▶ _Work item_: Every entry, start to finish, should be printed verbatim without pictures.
Raw data START
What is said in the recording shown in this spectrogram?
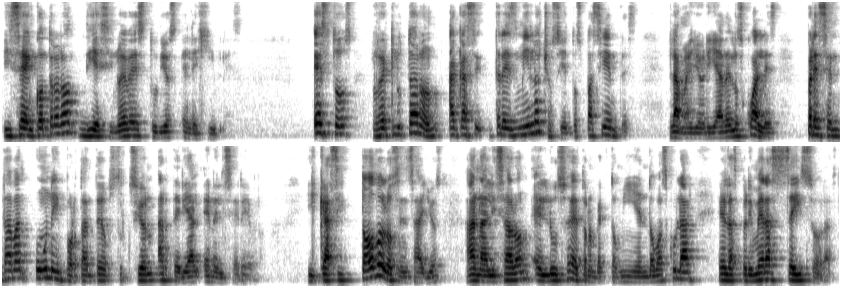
y se encontraron 19 estudios elegibles. Estos reclutaron a casi 3.800 pacientes, la mayoría de los cuales presentaban una importante obstrucción arterial en el cerebro, y casi todos los ensayos analizaron el uso de trombectomía endovascular en las primeras seis horas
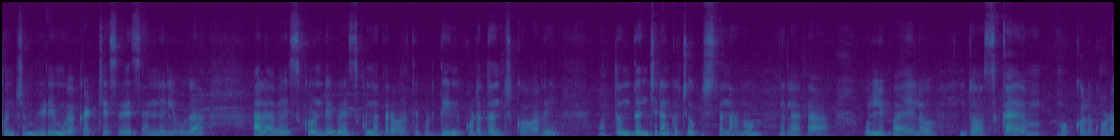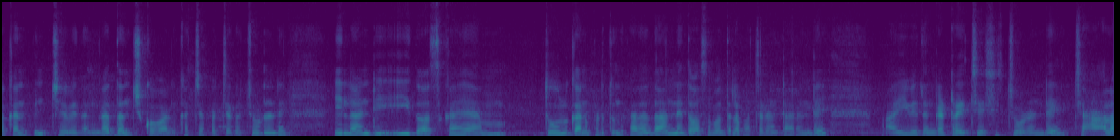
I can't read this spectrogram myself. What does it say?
కొంచెం మీడియంగా కట్ చేసి వేసాను నిలువుగా. అలా వేసుకోండి. వేసుకున్న తర్వాత ఇప్పుడు దీన్ని కూడా దంచుకోవాలి. మొత్తం దంచినాక చూపిస్తున్నాను. ఇలాగా ఉల్లిపాయలు దోసకాయ ముక్కలు కూడా కనిపించే విధంగా దంచుకోవాలి. కచ్చపచ్చగా చూడండి. ఇలాంటి ఈ దోసకాయ తోలు కనపడుతుంది కదా దాన్నే దోసబద్దల పచ్చడి అంటారండి. ఈ విధంగా ట్రై చేసి చూడండి. చాలా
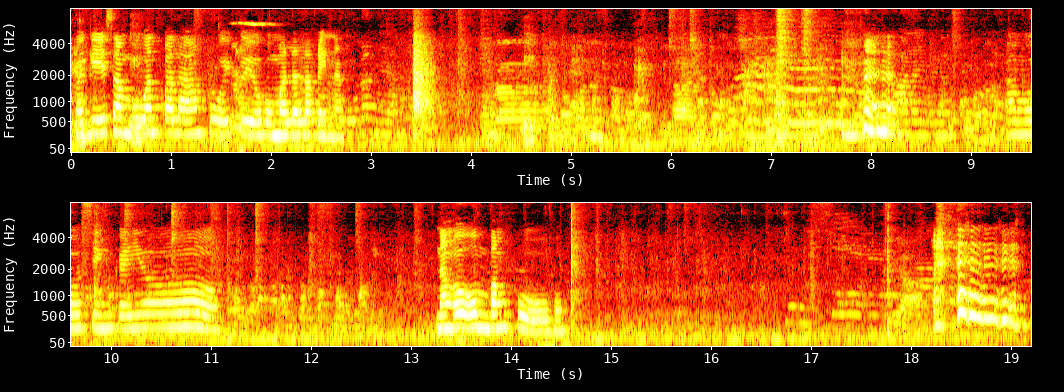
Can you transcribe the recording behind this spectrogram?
Mag-iisang buwan pa lang po ito yung humalalaki na. Amusing kayo. Nang uumbang po.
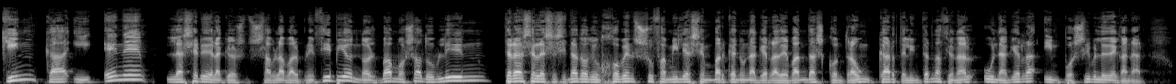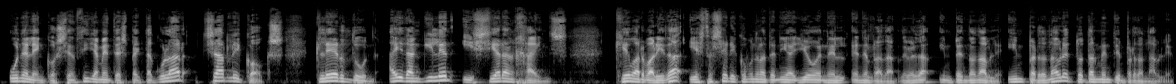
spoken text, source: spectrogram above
King, K-I-N, la serie de la que os hablaba al principio, nos vamos a Dublín. Tras el asesinato de un joven, su familia se embarca en una guerra de bandas contra un cártel internacional, una guerra imposible de ganar. Un elenco sencillamente espectacular, Charlie Cox, Claire Dunn, Aidan Gillen y Sharon Hines qué barbaridad. Y esta serie, como no la tenía yo en el, en el radar? De verdad, imperdonable, imperdonable, totalmente imperdonable.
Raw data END
▶ _Reply to the exercise_:
What is said in the recording shown in this spectrogram?
y se encontraron 19 estudios elegibles. Estos reclutaron a casi 3.800 pacientes, la mayoría de los cuales presentaban una importante obstrucción arterial en el cerebro, y casi todos los ensayos analizaron el uso de trombectomía endovascular en las primeras seis horas
I can't read this spectrogram myself. What does it say?
కొంచెం మీడియంగా కట్ చేసి వేసాను నిలువుగా. అలా వేసుకోండి. వేసుకున్న తర్వాత ఇప్పుడు దీన్ని కూడా దంచుకోవాలి. మొత్తం దంచినాక చూపిస్తున్నాను. ఇలాగా ఉల్లిపాయలు దోసకాయ ముక్కలు కూడా కనిపించే విధంగా దంచుకోవాలి. కచ్చపచ్చగా చూడండి. ఇలాంటి ఈ దోసకాయ తోలు కనపడుతుంది కదా దాన్నే దోసబద్దల పచ్చడి అంటారండి. ఈ విధంగా ట్రై చేసి చూడండి. చాలా
Can you transcribe the recording behind this spectrogram?
Mag-iisang buwan pa lang po ito yung humalalaki na. Amusing kayo. Nang uumbang po.
spoken text, source: spectrogram above
King, K-I-N, la serie de la que os hablaba al principio, nos vamos a Dublín. Tras el asesinato de un joven, su familia se embarca en una guerra de bandas contra un cártel internacional, una guerra imposible de ganar. Un elenco sencillamente espectacular, Charlie Cox, Claire Dunn, Aidan Gillen y Sharon Hines qué barbaridad. Y esta serie, como no la tenía yo en el, en el radar? De verdad, imperdonable, imperdonable, totalmente imperdonable.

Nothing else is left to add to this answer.